by: Michal Greenberg-Cohen
There are so many important and challenging topics we need to cover with our teens: drugs, alcohol, safe driving, safe sex and so much more (personal hygiene anyone??) The goal is to raise responsible, thoughtful and healthy adults which is why we need to add a discussion about porn to the list.
Why this talk matters
You might be thinking “ Porn? Really?? Sure they might watch sometimes but do we have to talk about it?” What comes up for you when you play out this discussion in your mind? Awkward? Insecure? Hesitant? All normal feelings but putting in the work on this is worth it.
The average age of teens who watch porn in the U.S is 13. Yup. You heard right - 13! The smartphone revolution has granted kids immediate access to the internet with just a few taps on their smartphone. Where they can get easily (and often unintentionally through pop up ads and image searches) exposed pornography. You can bury your head in the sand, or simply look away - our lives are so busy it’s not so hard to ignore this issue. The reality is that by the age of 18 100% of boys and girls will be exposed to porn, at least once. The question isn’t if your teen will get exposed to pornography but when.
Porn is visual and built by its very nature for you to want to watch more. In the case of teenagers, who don’t get exposed to it elsewhere and are going through puberty - it’s power and pulls are amplified, as puberty causes them to be curious about their bodies and sex. Porn is a great resource for young adults looking to explore, especially with how easy it is to access.
Yes, it’s going to be an awkward conversation, yes, it might feel very uncomfortable, but this conversation can affect the influence of porn on your teen’s sexual behavior and choices for the rest of their lives.
How to have the chat
First, the basics- remind your teen that porn isn’t real, it’s videos that are created for adults and not for teens, and that the people they are watching are actors who are getting paid. This might seem obvious but a teen’s brain is still developing and it isn’t always clear to them that this isn’t “real sex,” because they see naked people having sex. They don’t know that this isn’t how they should be or act in reality. Here are some other topics to cover:
    1. Body image - talk about the fact that porn displays specific body image types - not all breasts look like that, and penises size varies.
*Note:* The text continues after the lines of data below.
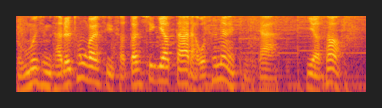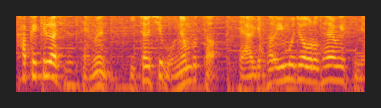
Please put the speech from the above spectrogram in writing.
논문 심사를 통과할 수 있었던 시기였다라고 설명했습니다. 이어서 카피킬러 시스템은 2015년부터 대학에서 의무적으로 사용했으며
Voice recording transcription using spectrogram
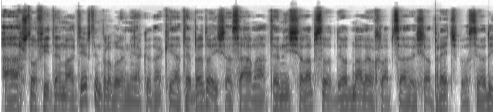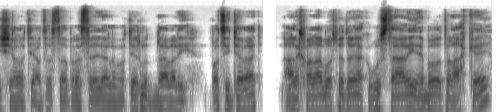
A Štofy ten mal tiež ten problémy ako taký a ten preto išiel sám a ten išiel absolútne od malého chlapca, išiel preč, proste odišiel odtiaľ z toho prostredia, lebo tiež mu dávali pociťovať. Ale chvála Bohu sme to nejako ustáli, nebolo to ľahké,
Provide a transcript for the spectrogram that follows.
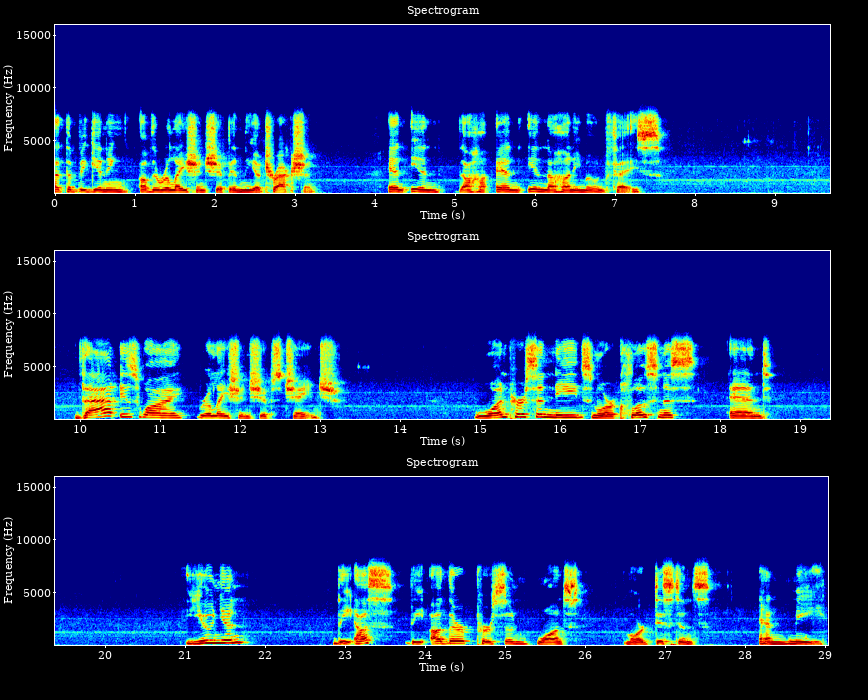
at the beginning of the relationship in the attraction and in the and in the honeymoon phase. That is why relationships change. One person needs more closeness and union. The us, the other person wants more distance and me.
Teens want to know that they are normal, that their body is normal, so reinforcing that their body is normal and they shouldn’t compare it to what they see is very important.
    2. Contraception - people having sex in porn often don’t use contraception. Teens can get the wrong idea that it is OK to have sex without using condoms and other contraception. You should reinforce the importance of using contraception, especially condoms, to prevent unplanned pregnancy and possible STIs (sexually transmitted infections).
    3. Consent - while teens learn consent in school, and hear about it all the time, it’s important to address the fact there is little to no verbal consent in porn. Explain that even though they don’t see the moment of consent take place it’s already happened behind the scene between the performers and directors. Reiterate that in real life consent needs to be asked and given during the act all the way from kissing, touching private parts, to having any kind of sexual activity - oral, anal, and intercourse. Remind them you can say no at any time, even if you said yes before. Even if it looked nice and pleasurable on screen.
Take a big breath. This isn’t an easy or comfortable conversation. Start with thinking about how you would like this conversation to happen and how you’ll effectively communicate with your teen, so they can make responsible sexual choices.
To better support you, I created a free guide on How to Open up The Conversation about sex: Exposure to Sexually Explicit Content, so you can start having powerful conversations with your child TODAY! Click here to download the free guide
Michal Greenberg-Cohen
The Porn Talk Expert and Sexuality Well-Being Advocate. In the past six years, I have helped hundreds of parents to start conversations about sex and sexuality and to deepen their relationships with their children. I believe that every parent should have the information, the tools, and the support to start the conversation TODAY!